France and Ireland join the European “1+ Million Genomes” initiative

France and Ireland join the European “1+ Million Genomes” initiative

Ireland and France have just joined 24 other EU countries, Norway, and the United Kingdom, in joining the EU’s “1+ million genomes” initiative to interconnect genomic databases, launched in 2018 to enable the sharing of health data to improve the understanding, prevention, and treatment of disease.

The 1+ Million Genomes (1+MG) initiative aims to enable secure access to genomics and related clinical data across Europe for better research, personalized healthcare, and health policymaking. It is part of the EU’s agenda for the digital transformation of health and care and is aligned with the goals of the European Health Data Space. With Ireland and France having just joined, Poland is the only EU member state not to be part of it.

Margrethe Vestager, executive vice president for a digital-friendly Europe, said:

“Expanding the database of valuable genetic information is critical to improving health care and well-being for all in the EU. And every new signatory to the More Than 1 Million Genomes initiative strengthens our position in health research.”

What can genomics bring to EU citizens?

Genomic databases contain collections of DNA data, which scientists and doctors can use to advance research into precision medicine and the detection and prevention of disease.

Genomics can lead to the development of more targeted drugs, therapies and personalized interventions. It can also lead to better diagnostics and more efficient use of scarce resources. From cancer to rare diseases to neuromaladies to prevention, genomics can make a real difference to the health of EU citizens.

Genomics also has the potential to improve the efficiency, accessibility, sustainability and resilience of health systems in the European Union.

The EU as a global player in genomics

Genomics is becoming increasingly important on a global scale. The 1+MG initiative must focus on citizens and patient welfare, ensuring that the highest standards are applied to the use, access and storage of genomic data. This project, one of the largest of its kind in the world, contributes primarily to the establishment of global standards in this field. The connection to the European Health Data Space will provide a new impetus for information that can ultimately benefit researchers, health professionals and all citizens.

What are the objectives of the signatory countries?

Since their kick-off meeting on September 21, 2018 in Brussels, the signatories have been meeting regularly in 12 specialized working groups where they are formulating guidelines for the implementation of the 1+MG initiative.

Their goals include:

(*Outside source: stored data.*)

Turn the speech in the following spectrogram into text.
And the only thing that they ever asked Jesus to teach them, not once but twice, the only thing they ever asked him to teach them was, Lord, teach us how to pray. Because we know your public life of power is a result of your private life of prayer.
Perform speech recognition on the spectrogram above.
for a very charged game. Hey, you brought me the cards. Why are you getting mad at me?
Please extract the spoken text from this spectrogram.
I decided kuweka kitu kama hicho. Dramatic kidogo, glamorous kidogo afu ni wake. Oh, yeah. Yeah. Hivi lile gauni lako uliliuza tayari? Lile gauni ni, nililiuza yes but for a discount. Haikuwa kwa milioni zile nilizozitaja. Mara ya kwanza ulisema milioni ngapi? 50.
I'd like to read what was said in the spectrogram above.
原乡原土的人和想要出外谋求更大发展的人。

  • Ensure that appropriate technical infrastructures are available throughout the EU, allowing secure and federated access to genomic data;
  • ensure that the ethical and legal implications of genomics are clear and taken into account
  • Ensure that the general public and policy makers in the Member States and signatory countries are well informed about genomics, to ensure its adoption by health systems and its integration into personalized health care.

The 1+MG Roadmap

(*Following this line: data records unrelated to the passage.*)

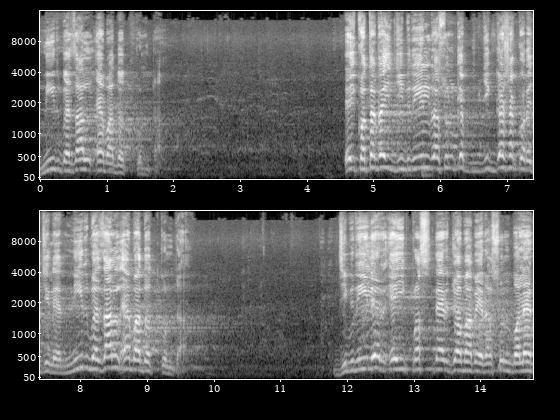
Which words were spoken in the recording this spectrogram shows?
নির্বেজাল এবাদত কোনটা? এই কথাটাই জিবরিল রাসুলকে জিজ্ঞাসা করেছিলেন, নির্বেজাল এবাদত কোনটা? জিবরিলের এই প্রশ্নের জবাবে রাসুল বলেন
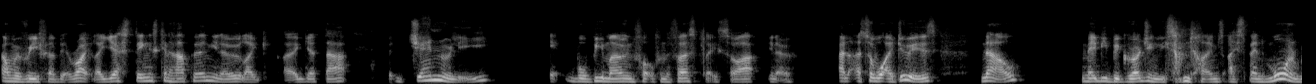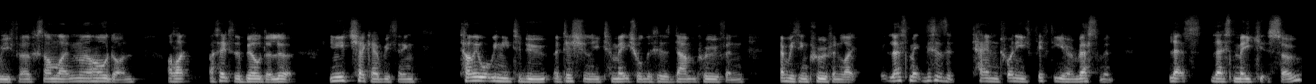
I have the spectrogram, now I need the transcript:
and we've refurbed it right? Like, yes, things can happen, you know, like I get that. But generally, it will be my own fault from the first place. So I, you know, and so what I do is now maybe begrudgingly sometimes I spend more on refurb because I'm like, no, hold on. I was like, I say to the builder, look, you need to check everything. Tell me what we need to do additionally to make sure this is damp proof and everything proof. And like, let's make this is a 10, 20, 50 year investment. Let's let's make it so.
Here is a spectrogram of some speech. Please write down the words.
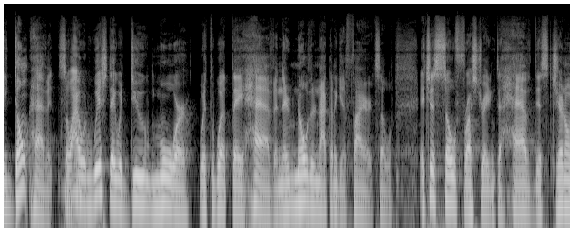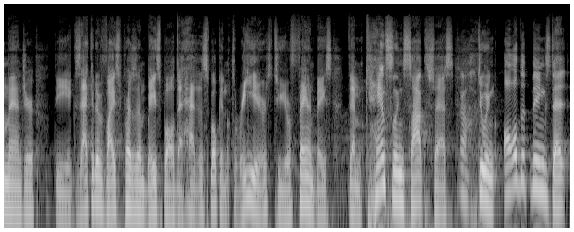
they don't have it. So I mm-hmm. would wish they would do more with what they have, and they know they're not going to get fired. So it's just so frustrating to have this general manager, the executive vice president of baseball that hasn't spoken three years to your fan base, them canceling Sox Fest, doing all the things that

The signatories are implementing the 1+MG initiative according to a two-phase roadmap detailing their activities along four dimensions: governance, trust framework, infrastructure and data.

The first phase

In the first phase, the Horizon2020 Beyond a Million Genomes (B1MG) project supports and coordinates, at the operational level, the implementation of the roadmap by leading to agreement on the establishment of infrastructure, legal and technical guidance, data standards and requirements, and best practices for enabling data access.

The Second Phase

In the second phase, a deployment project funded under the Digital Europe program will establish a federated data infrastructure for genomic and clinical data across Europe that will enable distributed learning for various use cases, provide data access governance and a sustainable coordination mechanism, and help improve the interoperability of genomic and clinical data made available for access.

The project will also develop and implement a comprehensive communication strategy to inform citizens and ensure their trust. The rollout project is scheduled to launch in late 2022, marking the beginning of the expansion and sustainability phase of the initiative.

Genome of Europe

The Genome of Europe is a multi-country project designed and coordinated with support from B1MG, bringing together European countries to build a high-quality European network of national genomic reference cohorts, representative of the European population.

All countries involved produce a national genomic reference dataset based on their own national population cohort by whole genome sequencing, all according to jointly established “1+MG-proof” guidelines. Each country’s dataset will constitute a unique national reference collection in its own right. The collection will benefit from customized national health care and prevention strategies.

Collectively, cross-referenced through the 1+MG initiative, the national collections will establish a world-class European reference resource (The Genome of Europe) for healthcare research and innovation.

Translated from La France et l’Irlande rejoignent l’initiative européenne « 1+ Million de génomes »